Admit it we have all gotten hooked on television shows that lead to us binge-watch the whole season at least once in our lives. We may not like to admit it, but since services like Netflix provide every episode to each season, binge watching is at an all time high. I myself have just started watching The Office (2005-2013) and I have noticed the more I started getting into the show, the more I started watching three or more shows in one sitting.
More recently I binge watched the first six episodes of House of Cards (2013-present). I had never seen the television show before and did not know much information about the story line. After completing the first six episodes I wasn’t in love with the show, but at the same time I could not turn it off. Between engaging characters, narrative structure, and themes it was easy to get hooked. In the series we as the audience encounter many different characters that showcase power, addition, sexual drive and motivation to drive to success in congress. One interesting fact is the episodes are referred to as “chapters” instead of your standard numbers or name of episodes. By placing the episodes as “chapters” you are pulled in to different frames or sections like a book would. Casey McCormick writer of “Forward is the Battle Cry’: Bing-Viewing Netflix’s House of Cards” (The Netflix Effect, p.101-116), explains it links the show to a history of serial fiction, it separates it from the dominate way of organizing TV, and it creates continuity across seasons. Since the user has all the “chapters” already present in front of them, the user can continue to watch the whole at once. The user doesn’t have to wait a period of time for the next episode, which creates a deeper connection to the characters and storyline. House of Cards also doesn’t have to worry about a recap of what happened in the season earlier since all “chapters” are in all one place.
Never seeing House of Cards before I was blown away to find out how much the theme of addiction was used in its story line. Some form of addiction strikes almost every character in the series. One character deals with drug, alcohol and sex addiction. Other struggle with addiction by wanting to get revenge on people, while some have an addiction to learning scandalous information on people in congress. The viewer experiences all types of addiction in the show and can learn from people’s mistakes. The characters deal with their addiction differently of “good” or “bad” way of handling them. Viewers get a front row seat in watching these addictions unfold. If a character doesn’t handle their situation well, then the viewer at home can learn from this situation.
While we can learn about serious topics in binge-watching television shows, I don’t agree binge-watching needs to occur for every show.

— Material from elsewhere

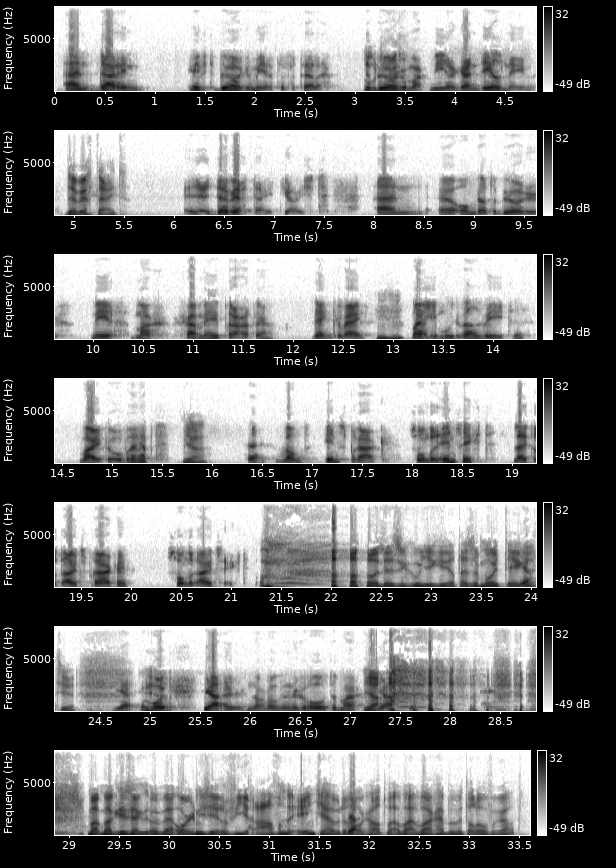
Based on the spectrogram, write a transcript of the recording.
En daarin heeft de burger meer te vertellen. De Oh, burger mag meer gaan deelnemen. Daar werd tijd. Uh, daar werd tijd, juist. En uh, omdat de burger meer mag gaan meepraten, denken wij. Mm -hmm. Maar je moet wel weten waar je het over hebt. Ja. Hè? Want inspraak zonder inzicht leidt tot uitspraken zonder uitzicht. Oh, dat is een goede Geert, dat is een mooi tegeltje. Ja, ja, een mooi, ja. nogal een grote, maar ja. ja. maar, maar je zegt, wij organiseren vier avonden. Eentje hebben we er al gehad. Waar, waar, waar, hebben we het al over gehad?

McCormick claims binge- watching “is a productive, often deliberate, and potentially transformative mode of viewing,” I agree along the lines that binge-watching does create a tighter focus in on building a connection to the characters and storyline, you don’t need to binge-watch every show you encounter. When I binge-watched the first six episodes of House of Cards, towards the end I felt like I started to loose my mind a little bit. I mentally couldn’t take anymore, I tried so hard on focusing in on the character development I lost my scene of reality. Zachary Snider writer of “The Cognitive Psychological Effects of Binge-Watching (The Netflix Effect, p. 117-128), claims that too much of can cause “loneliness, depression, and anxiety.” Snider also states, “Television viewing, and binge-watching in particular, serves to illustrate different cognitive functions ranging from one’s ‘beliefs and behavioral strategies’ to how one’s ‘patterns of behavior’ are affected by media consumption, and how one’s ‘thinking and belief system’ are modified…” I’m all for binge-watching a good show, but it’s also important to remember to get up and take breaks every now and then. Just because you have all episodes in front of you, doesn’t mean you need to watch them all in one sitting.